[Activity]:
A single number is the whole answer: the count of lines in the records where "speed" occurs.
□ □ □ □
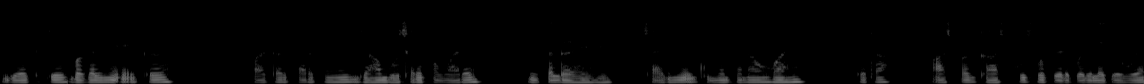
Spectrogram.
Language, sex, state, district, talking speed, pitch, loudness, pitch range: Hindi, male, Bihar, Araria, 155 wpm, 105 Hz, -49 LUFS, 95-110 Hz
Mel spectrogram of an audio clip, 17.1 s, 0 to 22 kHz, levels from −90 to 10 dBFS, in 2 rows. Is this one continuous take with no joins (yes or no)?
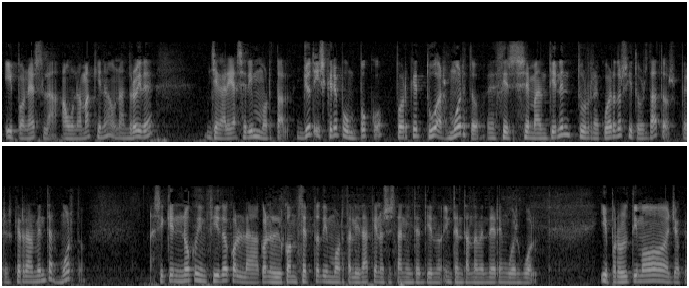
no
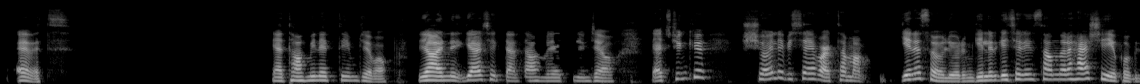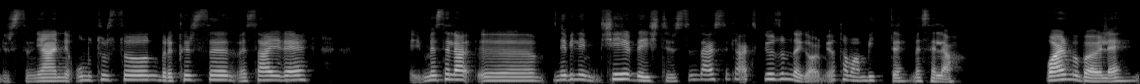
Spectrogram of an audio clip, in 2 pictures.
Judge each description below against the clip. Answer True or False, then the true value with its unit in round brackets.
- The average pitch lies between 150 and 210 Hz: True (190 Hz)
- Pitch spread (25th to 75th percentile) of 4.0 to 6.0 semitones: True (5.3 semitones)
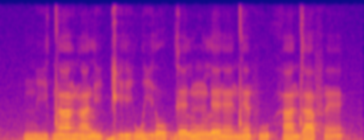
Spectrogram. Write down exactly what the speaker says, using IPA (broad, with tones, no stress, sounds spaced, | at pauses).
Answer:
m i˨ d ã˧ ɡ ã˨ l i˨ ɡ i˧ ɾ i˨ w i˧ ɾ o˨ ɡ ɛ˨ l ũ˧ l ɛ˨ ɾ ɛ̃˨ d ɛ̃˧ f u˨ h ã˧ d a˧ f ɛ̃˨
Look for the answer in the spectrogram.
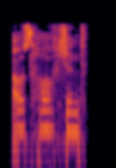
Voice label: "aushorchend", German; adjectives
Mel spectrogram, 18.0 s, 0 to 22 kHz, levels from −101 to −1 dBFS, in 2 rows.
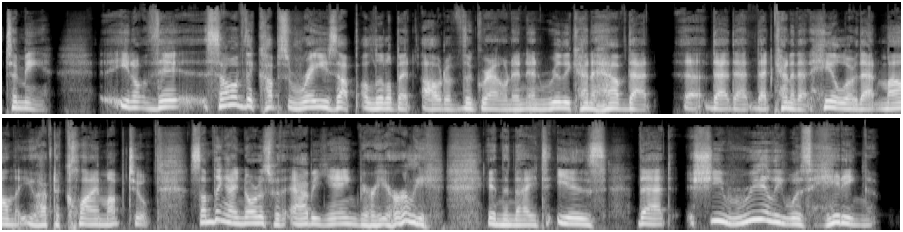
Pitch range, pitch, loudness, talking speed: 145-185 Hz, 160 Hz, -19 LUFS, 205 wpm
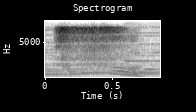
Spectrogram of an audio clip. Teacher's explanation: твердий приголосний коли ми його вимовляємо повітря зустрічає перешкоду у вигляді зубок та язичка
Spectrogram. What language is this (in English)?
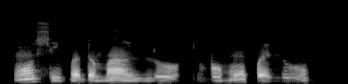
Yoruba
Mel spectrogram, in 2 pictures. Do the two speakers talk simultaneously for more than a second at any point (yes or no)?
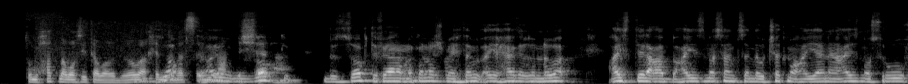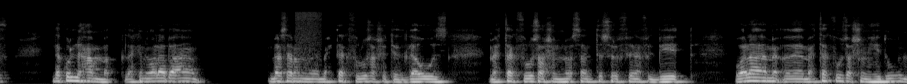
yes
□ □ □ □
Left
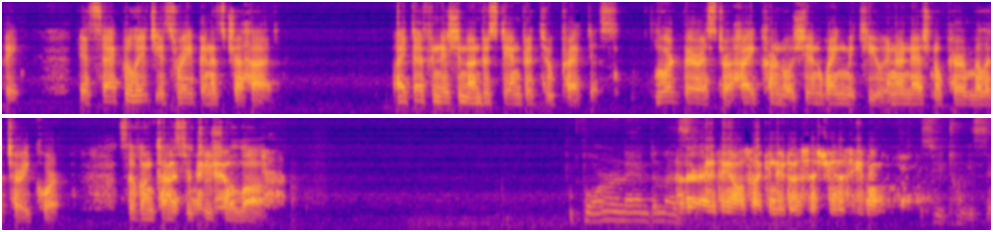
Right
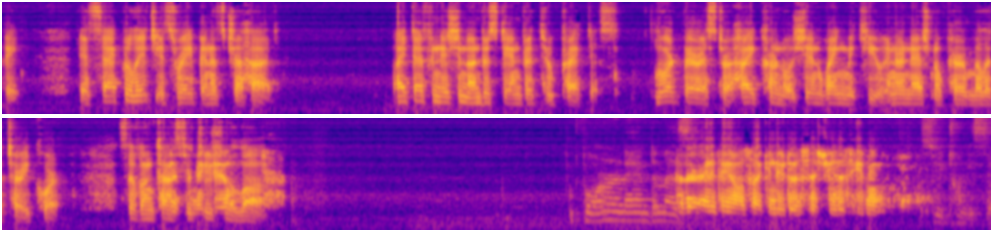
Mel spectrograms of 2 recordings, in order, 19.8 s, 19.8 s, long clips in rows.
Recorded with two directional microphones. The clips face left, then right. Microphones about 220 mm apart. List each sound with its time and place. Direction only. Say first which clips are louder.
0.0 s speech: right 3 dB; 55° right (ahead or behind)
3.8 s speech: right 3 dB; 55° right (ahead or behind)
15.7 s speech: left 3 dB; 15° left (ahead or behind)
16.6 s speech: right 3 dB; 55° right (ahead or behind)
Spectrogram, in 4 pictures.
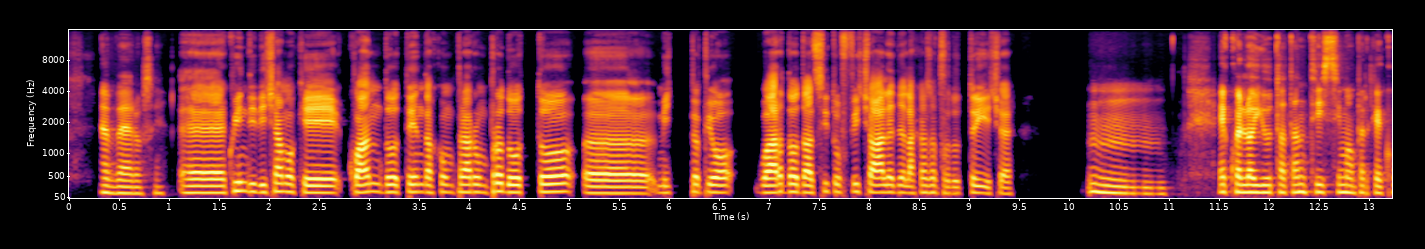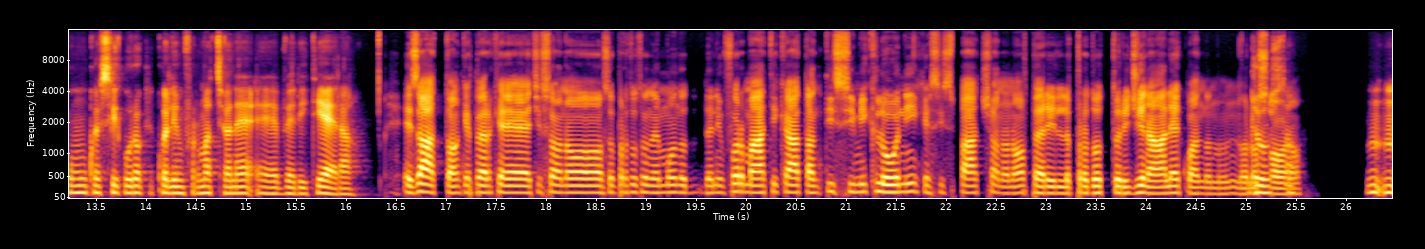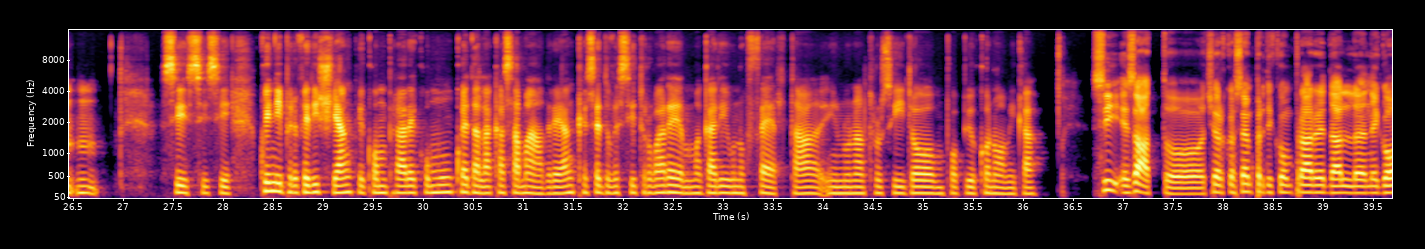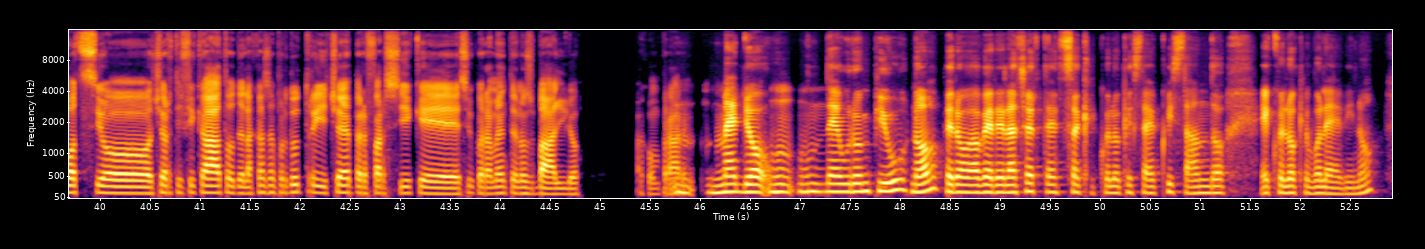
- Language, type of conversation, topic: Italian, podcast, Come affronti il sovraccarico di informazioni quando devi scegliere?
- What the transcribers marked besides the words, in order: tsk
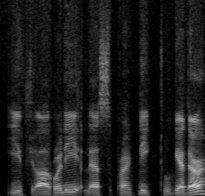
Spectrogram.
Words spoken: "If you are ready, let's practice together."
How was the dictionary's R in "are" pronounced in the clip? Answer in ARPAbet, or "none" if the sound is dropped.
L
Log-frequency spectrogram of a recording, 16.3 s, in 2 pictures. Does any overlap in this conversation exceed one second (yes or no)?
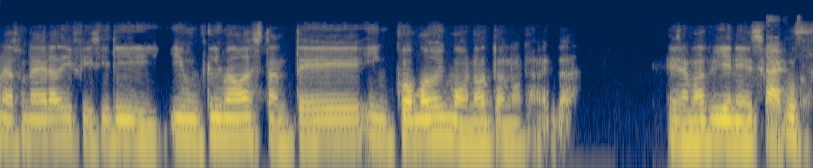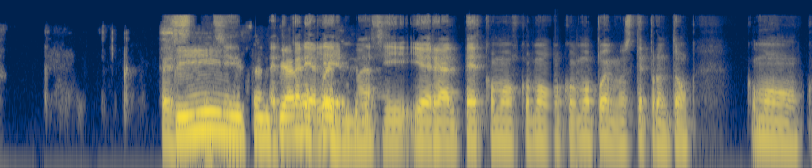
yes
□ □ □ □
[Task output]:
2